Researchers conducting the broadest survey to date of multiparty integrated-project-delivery experiences say they did not expect such overwhelmingly positive responses. Most IPD veterans answered in strong support of the risk- and reward-sharing model in areas including project performance, expectations met and repeat use.

"We were surprised by how positive the results were," says Renee Cheng, a professor in the architecture school of the University of Minnesota and co-author of the report, "IPD: Performance, Expectations and Future Use."

When comparing overall IPD project performance to non-IPD projects, 60% of the respondents said IPD teams performed "significantly better," and more than 80% said IPD performance was "better" than non-IPD. "The large majority of responders say the project performed significantly better on budget and schedule," says Markku Allison, founder of IPD and lean-construction consulting firm Scan Consulting and co-author of the $20,000 report, executed by the University of Minnesota and sponsored by the Integrated Project Delivery Alliance (IPDA). Some 90% said overall value was better, and more than half of those said it was significantly better.

Respondents, including owners, architects, contractors and other team members, compared performance in areas such as schedule predictability, cost and budget control, quality of building outcome, quantity of changes, handling of changes, morale of the stakeholders and overall value delivered.

"We thought those more experienced with IPD would have different responses than the newcomers," says Cheng. That was not the case, she adds. Answers were uniformly positive and not related to background, stakeholder type, experience,  geography or project type or scope.

However, some respondents reported dissatisfaction with IPD. About 10% said the overall value delivered was worse or significantly worse. "A positive outcome was that we got negative responses,"  says Allison.

Those less-than-satisfied responders said IPD challenges include the unwillingness of some team members to let go of traditional roles; disruption of the whole team due to the poor performance of any single stakeholder; mid-project changes in personnel; and team members that do not grasp what it takes to succeed in an IPD world.

Challenges aside, about 90% said they were likely or significantly likely to use IPD again on a project of similar type and scope. About 95% said they would want to use IPD on other projects and would recommend it as a delivery method.

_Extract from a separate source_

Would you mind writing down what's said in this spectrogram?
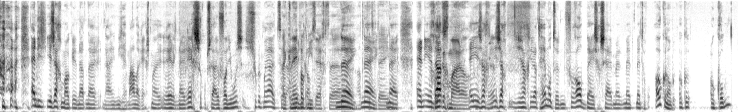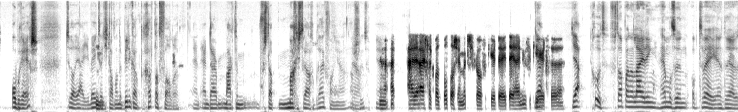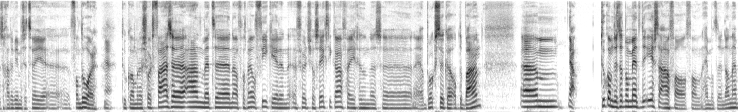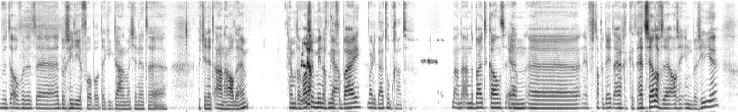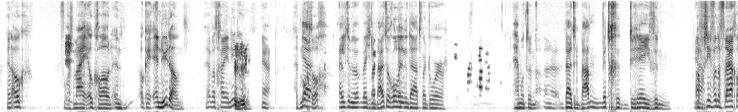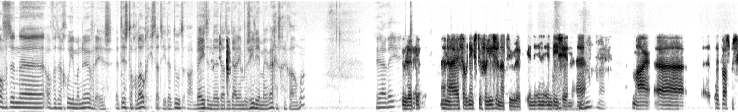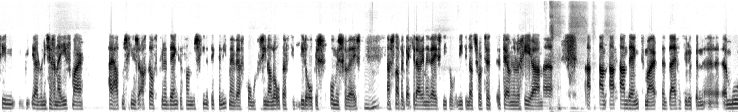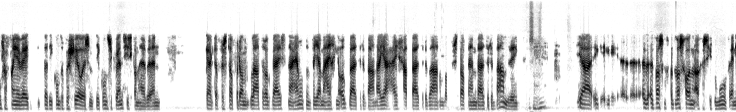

"Given the successes, one would think IPD would take off," says Cheng. "Perhaps it is because there is no guarantee of good results." Slow adoption is related to a dearth of proven track records and a perception that IPD is "challenging, risky and untested," says Allison.

The study canvassed 108 IPD veterans of 59 projects. Data was collected from July 9 to Sept. 15. Cheng and Allison think the survey represents the largest single body of data gathered on IPD projects.

"We were trying to get a large number of responses, so we gathered a relatively small data set across a broad range of projects," says Allison. The survey did not ask about liability waivers, he adds.

To increase the number of responses, the survey will remain open until Sept. 15, 2016. The web link is: The entire survey, both quantitative and qualitative input, takes four to six minutes to complete, says Allison. The current report is available for free download at

The authors are in the process of  selecting up to 15 of the report's 59 projects for more in-depth analysis. That research report is expected by next fall. "It will be a deep dive," says Allison.

Edmonton, Alberta-based IPDA was formed early this year to promote IPD, including providing data to the industry. Most of the 24 firm members are Canadian.

"We need to advocate, educate and  really mentor," says Jen Hancock, director of innovative construction for IPDA's founding member, Chandos Construction, Edmonton, and IPDA's acting chair.